To protect against both demand and supply volatility, companies should increase their overall stock levels, especially safety stock. While increased stock will initially mean less free capital, businesses can balance it out by reducing other types of stock. Perishable goods, in particular, should be kept at lower levels to reduce waste and free up more capital for other, more reliable types of inventory. Doing so will lower the risk of out of stock in the event of supply chain disruption while continuing to provide the same levels of production and customer service.

Lead times

Given the overall unpredictability in securing stock for your inventory, lead times should be increased to account for supply chain disruptions and other mishaps. In the event that your suppliers are proportionate in size to your business or at the very least are very responsive, ask them individually what sort of delays you can anticipate to get a better idea of how to adjust your lead time. If your suppliers are unlikely to respond to individual messages, apply a standard flat amount of time to each of your lead times to mitigate any disruptions to the normal flow of business caused by COVID-19.

Keep your technology competitive and up to date

Lastly, and perhaps most importantly, in order to help your business to weather the pandemic, enterprises must ensure that their technology is competitive and suits its needs. The coronavirus’ interruption of standard business practices has meant that more operations need to be managed manually and with great attention to detail. Therefore, it is critical that your software can automate and simplify all other aspects of business that are not as hands-on, freeing up time and enabling inventory managers to put their time and energy where it is most needed. In deciding which software works best for your business, consider which features you use the most in your existing system and see if there is another software that handles the same information and processes more efficiently. Ask yourself, is your inventory perishable? How much of your inventory management would you like to be able to automate? How often do you communicate with vendors and suppliers individually? Also consider the needs of your industry. Is your inventory mostly comprised of finished goods or raw materials? Once you’ve determined which system is best for you, make sure you’re taking full advantage of the available features to cut down on time spent on menial tasks and free up more time for more demanding tasks, which have unfortunately become more common during the course of the pandemic. With adequate inventory management systems in place, you and your business will be well equipped to follow through on other COVID-mitigating measures and ensure that your enterprise thrives despite the hardships it may face.

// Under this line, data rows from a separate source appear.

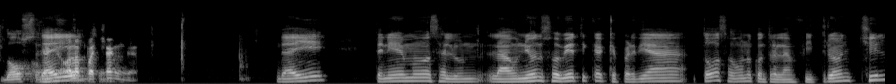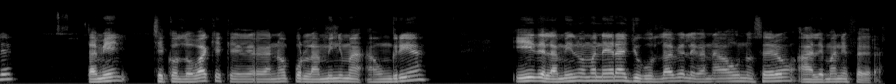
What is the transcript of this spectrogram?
12. De ahí- Hola, Pachanga. De ahí teníamos el un- la Unión Soviética que perdía 2 a 1 contra el anfitrión Chile. También Checoslovaquia que le ganó por la mínima a Hungría. Y de la misma manera Yugoslavia le ganaba 1-0 a Alemania Federal.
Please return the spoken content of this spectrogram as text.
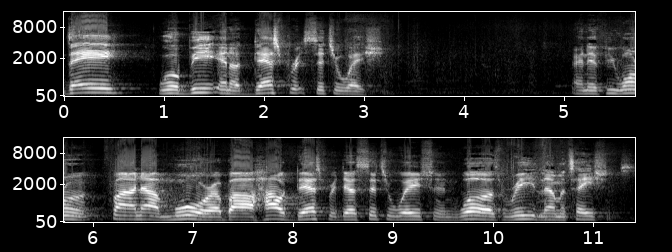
They will be in a desperate situation. And if you want to find out more about how desperate their situation was, read Lamentations.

Go forth and conquer

By expanding your supply chain networks, updating your metrics, and implementing appropriate inventory management systems, companies can mitigate many of the hardships created by the current pandemic. So, though many companies are experiencing growing pains as they adjust to conditions in the business world, they do so in a way that not only protects against the circumstances created by the coronavirus but also against any variety of potential hardships that they may face in the future. By adjusting existing inventory management practices, companies give themselves the best possible chance to weather the storm and emerge from it stronger than ever and even more prepared for any possible hardships the future may hold.